**The input**
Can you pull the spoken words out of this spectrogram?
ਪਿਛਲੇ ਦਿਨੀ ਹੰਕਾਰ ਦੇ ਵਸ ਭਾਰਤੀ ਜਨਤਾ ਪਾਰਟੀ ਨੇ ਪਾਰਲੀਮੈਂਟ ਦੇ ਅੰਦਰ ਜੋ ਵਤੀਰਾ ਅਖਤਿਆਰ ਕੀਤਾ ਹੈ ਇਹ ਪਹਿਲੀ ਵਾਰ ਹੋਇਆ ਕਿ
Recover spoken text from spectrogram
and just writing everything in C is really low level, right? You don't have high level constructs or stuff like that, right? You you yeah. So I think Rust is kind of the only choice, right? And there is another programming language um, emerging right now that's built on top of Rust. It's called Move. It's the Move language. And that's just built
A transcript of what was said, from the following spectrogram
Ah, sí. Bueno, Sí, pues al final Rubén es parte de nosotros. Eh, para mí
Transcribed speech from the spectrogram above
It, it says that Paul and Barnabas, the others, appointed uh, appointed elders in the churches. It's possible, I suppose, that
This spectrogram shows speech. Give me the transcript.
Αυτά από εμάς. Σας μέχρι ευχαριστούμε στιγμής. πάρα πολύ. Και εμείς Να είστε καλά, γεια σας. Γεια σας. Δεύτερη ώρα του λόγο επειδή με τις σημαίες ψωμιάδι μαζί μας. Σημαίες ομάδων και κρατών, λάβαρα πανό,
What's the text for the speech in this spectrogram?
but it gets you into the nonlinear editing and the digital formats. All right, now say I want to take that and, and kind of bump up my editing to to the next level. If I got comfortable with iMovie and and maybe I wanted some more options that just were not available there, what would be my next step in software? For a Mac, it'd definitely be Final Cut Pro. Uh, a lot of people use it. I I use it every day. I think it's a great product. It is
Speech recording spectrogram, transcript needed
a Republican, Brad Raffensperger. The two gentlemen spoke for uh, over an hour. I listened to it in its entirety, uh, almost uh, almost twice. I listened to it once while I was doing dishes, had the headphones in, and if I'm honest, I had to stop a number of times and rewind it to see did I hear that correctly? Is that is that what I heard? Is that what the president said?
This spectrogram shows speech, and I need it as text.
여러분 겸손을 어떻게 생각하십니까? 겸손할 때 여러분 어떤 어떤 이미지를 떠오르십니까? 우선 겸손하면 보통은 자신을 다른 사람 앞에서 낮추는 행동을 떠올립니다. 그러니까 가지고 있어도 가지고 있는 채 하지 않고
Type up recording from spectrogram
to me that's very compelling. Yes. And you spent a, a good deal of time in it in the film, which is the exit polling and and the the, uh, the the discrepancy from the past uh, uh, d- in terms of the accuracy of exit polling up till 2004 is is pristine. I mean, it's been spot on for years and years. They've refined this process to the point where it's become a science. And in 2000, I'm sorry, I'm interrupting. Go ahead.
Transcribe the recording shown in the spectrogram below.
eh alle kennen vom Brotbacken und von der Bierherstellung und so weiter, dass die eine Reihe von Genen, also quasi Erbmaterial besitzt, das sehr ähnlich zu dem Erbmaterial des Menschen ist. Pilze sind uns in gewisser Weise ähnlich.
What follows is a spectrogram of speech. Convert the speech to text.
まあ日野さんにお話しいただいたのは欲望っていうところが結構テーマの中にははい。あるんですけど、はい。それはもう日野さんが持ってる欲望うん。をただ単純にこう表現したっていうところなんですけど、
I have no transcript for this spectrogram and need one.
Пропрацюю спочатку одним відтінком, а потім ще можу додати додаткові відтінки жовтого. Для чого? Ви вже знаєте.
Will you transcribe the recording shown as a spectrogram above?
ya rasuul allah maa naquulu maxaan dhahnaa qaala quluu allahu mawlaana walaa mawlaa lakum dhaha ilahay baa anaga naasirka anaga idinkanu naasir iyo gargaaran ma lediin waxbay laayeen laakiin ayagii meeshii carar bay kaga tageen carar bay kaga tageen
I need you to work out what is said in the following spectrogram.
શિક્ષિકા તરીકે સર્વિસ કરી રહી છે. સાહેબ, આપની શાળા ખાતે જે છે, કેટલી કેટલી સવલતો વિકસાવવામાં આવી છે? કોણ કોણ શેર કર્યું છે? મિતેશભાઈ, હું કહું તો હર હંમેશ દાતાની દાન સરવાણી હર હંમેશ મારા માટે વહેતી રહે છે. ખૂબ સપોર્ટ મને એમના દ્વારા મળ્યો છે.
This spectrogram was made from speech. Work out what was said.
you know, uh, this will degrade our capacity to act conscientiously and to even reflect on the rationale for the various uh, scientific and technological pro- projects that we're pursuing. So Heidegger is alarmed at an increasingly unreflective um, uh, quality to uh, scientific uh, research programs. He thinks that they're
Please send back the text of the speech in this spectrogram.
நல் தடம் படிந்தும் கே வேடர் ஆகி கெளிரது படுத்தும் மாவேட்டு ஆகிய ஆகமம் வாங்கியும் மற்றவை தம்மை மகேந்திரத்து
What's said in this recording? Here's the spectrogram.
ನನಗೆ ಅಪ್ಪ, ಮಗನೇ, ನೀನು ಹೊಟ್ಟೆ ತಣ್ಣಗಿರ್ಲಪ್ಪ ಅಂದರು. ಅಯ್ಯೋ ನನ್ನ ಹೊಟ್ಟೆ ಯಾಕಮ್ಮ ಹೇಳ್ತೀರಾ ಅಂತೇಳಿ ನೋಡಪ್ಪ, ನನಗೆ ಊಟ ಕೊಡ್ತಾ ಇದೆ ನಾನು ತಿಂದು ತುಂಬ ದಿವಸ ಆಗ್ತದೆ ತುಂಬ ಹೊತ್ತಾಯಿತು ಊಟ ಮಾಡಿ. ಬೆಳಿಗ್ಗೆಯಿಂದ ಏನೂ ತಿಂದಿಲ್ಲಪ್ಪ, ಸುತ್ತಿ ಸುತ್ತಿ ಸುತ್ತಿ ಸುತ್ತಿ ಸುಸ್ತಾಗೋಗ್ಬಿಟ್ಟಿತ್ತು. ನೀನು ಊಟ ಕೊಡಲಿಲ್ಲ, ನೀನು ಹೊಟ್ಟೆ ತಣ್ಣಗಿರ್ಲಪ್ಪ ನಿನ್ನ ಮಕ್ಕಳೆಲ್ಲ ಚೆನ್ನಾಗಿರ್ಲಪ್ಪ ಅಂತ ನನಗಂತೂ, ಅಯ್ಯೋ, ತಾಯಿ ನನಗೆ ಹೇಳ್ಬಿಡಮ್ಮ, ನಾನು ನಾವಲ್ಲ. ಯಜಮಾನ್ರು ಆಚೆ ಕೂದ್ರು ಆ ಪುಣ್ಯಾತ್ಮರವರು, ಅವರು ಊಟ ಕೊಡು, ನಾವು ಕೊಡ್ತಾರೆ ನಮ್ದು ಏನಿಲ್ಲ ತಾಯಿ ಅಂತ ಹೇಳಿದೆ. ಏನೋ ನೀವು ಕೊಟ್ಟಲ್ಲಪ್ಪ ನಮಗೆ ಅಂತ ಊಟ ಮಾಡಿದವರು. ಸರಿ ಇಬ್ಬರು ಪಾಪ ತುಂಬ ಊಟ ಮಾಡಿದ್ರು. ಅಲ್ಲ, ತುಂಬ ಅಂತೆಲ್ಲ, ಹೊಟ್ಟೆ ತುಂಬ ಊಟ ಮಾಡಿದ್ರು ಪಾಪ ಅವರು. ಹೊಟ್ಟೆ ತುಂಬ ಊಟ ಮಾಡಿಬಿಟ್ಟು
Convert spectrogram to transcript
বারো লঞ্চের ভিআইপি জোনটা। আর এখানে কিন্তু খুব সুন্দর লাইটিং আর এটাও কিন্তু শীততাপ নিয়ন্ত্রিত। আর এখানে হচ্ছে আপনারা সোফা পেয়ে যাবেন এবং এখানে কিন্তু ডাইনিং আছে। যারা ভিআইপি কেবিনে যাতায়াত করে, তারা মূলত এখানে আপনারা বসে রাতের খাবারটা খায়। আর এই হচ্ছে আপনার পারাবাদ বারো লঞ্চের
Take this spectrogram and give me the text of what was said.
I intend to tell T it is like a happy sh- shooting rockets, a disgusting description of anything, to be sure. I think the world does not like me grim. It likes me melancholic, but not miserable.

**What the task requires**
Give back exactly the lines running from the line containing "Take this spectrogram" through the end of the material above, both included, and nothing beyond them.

**Worked solution**
Take this spectrogram and give me the text of what was said.
I intend to tell T it is like a happy sh- shooting rockets, a disgusting description of anything, to be sure. I think the world does not like me grim. It likes me melancholic, but not miserable.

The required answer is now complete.